When you want to delete a line or several in a file using sed you need to use that syntax:
root@machine:~# sed -i '/mymatch/d' test
This will match all lines containing mymatch and delete them from the file (smartly called here test).
But what if the string you want to match contains the character / in it? Let’s try:
root@machine:~# sed -i '/http://example/d' test sed: -e expression #1, char 8: unknown command: `/'
Obviously it fails, so what about using an other character to delimit? One could try that:
root@machine:~# sed -i '|http://example|d' test sed: -e expression #1, char 1: unknown command: `|'
It fails too, you can try with the # character, this time it won’t give you an error, but it will just do nothing.
One solution is very simple, it’s just to backslash the character you want as the new delimiter like that:
root@machine:~# sed -i '|http://example|d' test

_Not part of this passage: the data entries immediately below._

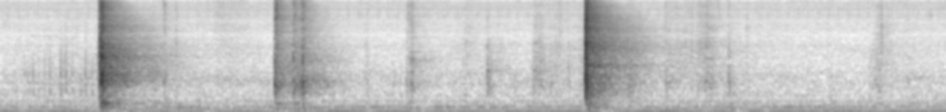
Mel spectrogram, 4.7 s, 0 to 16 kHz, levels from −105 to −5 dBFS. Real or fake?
real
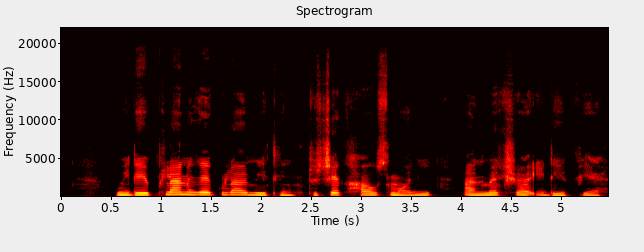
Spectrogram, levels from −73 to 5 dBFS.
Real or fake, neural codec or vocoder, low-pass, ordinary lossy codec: fake; vocoder, 44.1 kHz, 128 mel bands, Pupu-Vocoder; 19.8 kHz; none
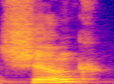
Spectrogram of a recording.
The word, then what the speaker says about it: Chun: is a common name Chun that's my family name um sometimes mispronounced by some students so um not that difficult uh you the sun name is quite common in Singapore so you just add a C Sound in front that'll be fine right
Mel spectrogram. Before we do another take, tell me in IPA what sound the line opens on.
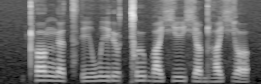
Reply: ʈʰ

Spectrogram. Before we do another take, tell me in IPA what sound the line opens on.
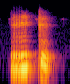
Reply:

P.S: again, it’s pretty obvious but don’t use a character as delimiter which is already in the match, else you are back to the begining of this post. Be careful when your match is a variable.